Pupils will explore everyday life in Roman cities, with a particular focus on the Imperial period and popular sites and artefacts from Rome, Ostia, Pompeii and Herculaneum. The Culture section of this component comprises a study of a variety of aspects of Roman society including Roman housing, education and the lives of young people in the Roman world. The Roman social system was notorious for its intrigues and politics and this, coupled with the study of the spectacle provided by Roman entertainment, provides an exciting and enjoyable course for pupils. The Literature topics examine poetry and prose, fiction and non-fiction texts.

A Level y12-13

Examination Board          OCR

Web address:          

Specification:                     A-Level (H408)

Description of Course:

Pupils do not need to have studied the subject at GCSE, nor is any knowledge of Latin or Greek required. Pupils do three modules for this A-level, as listed below.

Paper 1: The World of the Hero

This is a compulsory component consisting of an in-depth study of Homer’s Iliad or Odyssey and Virgil’s Aeneid. Pupils focus on the concept of the hero in the ancient world and how it evolved over time.

Paper 2: Culture and the arts

The drama produced in the ancient Greek theatre forms some of the most powerful literature of the ancient world, and has had a profound and wide-reaching influence on modern culture.

To fully understand this cultural phenomenon requires study of not only the plays but the context in which their form and production developed. To develop this understanding this component involves the study of the physical theatre space used by the Greeks to stage their dramas, and also depictions of this staging in the visual/material record.

This study of the production of Greek drama is coupled with an in–depth study of three plays, all of which have proven to be enduring favourites.
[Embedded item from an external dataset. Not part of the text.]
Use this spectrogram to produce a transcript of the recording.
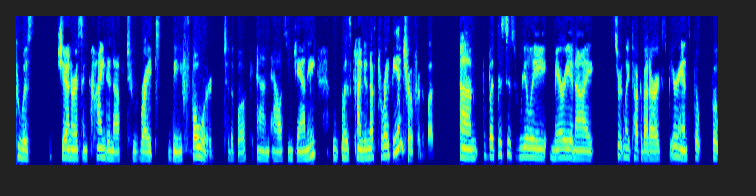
who was generous and kind enough to write the forward to the book, and Allison Janney was kind enough to write the intro for the book. Um, but this is really Mary and I certainly talk about our experience, but but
The themes and concepts explored by these plays are of significant relevance and interest as much to the modern audience as they were to that of the original performance. The plays and material culture included in the specification provide learners with a range of interesting sources which will allow them to explore, evaluate and understand this aspect of ancient culture and its relevance to us in the modern world.

Paper 3: Beliefs and ideas

Pupils study Greek religion. Religion was an essential part of ancient Greek identity, permeating all strata of society and all aspects of an individual’s daily life. Religion could be connected to the household, to life in the city or life in the countryside; moreover politics and religion were intertwined to the extent that political decisions were sometimes made on the basis of divine oracular intervention. Religion was also an important tool for the creation of local and Panhellenic identities, as well as of competition between the Greek city-states.

Studying the practicalities of religious ritual, and the role it played in society, alongside the functions and layout of famous temple complexes, make this component tangible for learners and help develop their sense of the central role religion played in the life of everyday people.

Learners will also explore the nature of the gods and their relationship with mortals. Key to this is the depiction of the gods by Homer and Hesiod, whom Herodotus credited with giving the Greeks their first understanding of the characters and responsibilities of the gods. Also included are the very different role of Mystery Cults, and the tensions caused by the rise of philosophical thinking.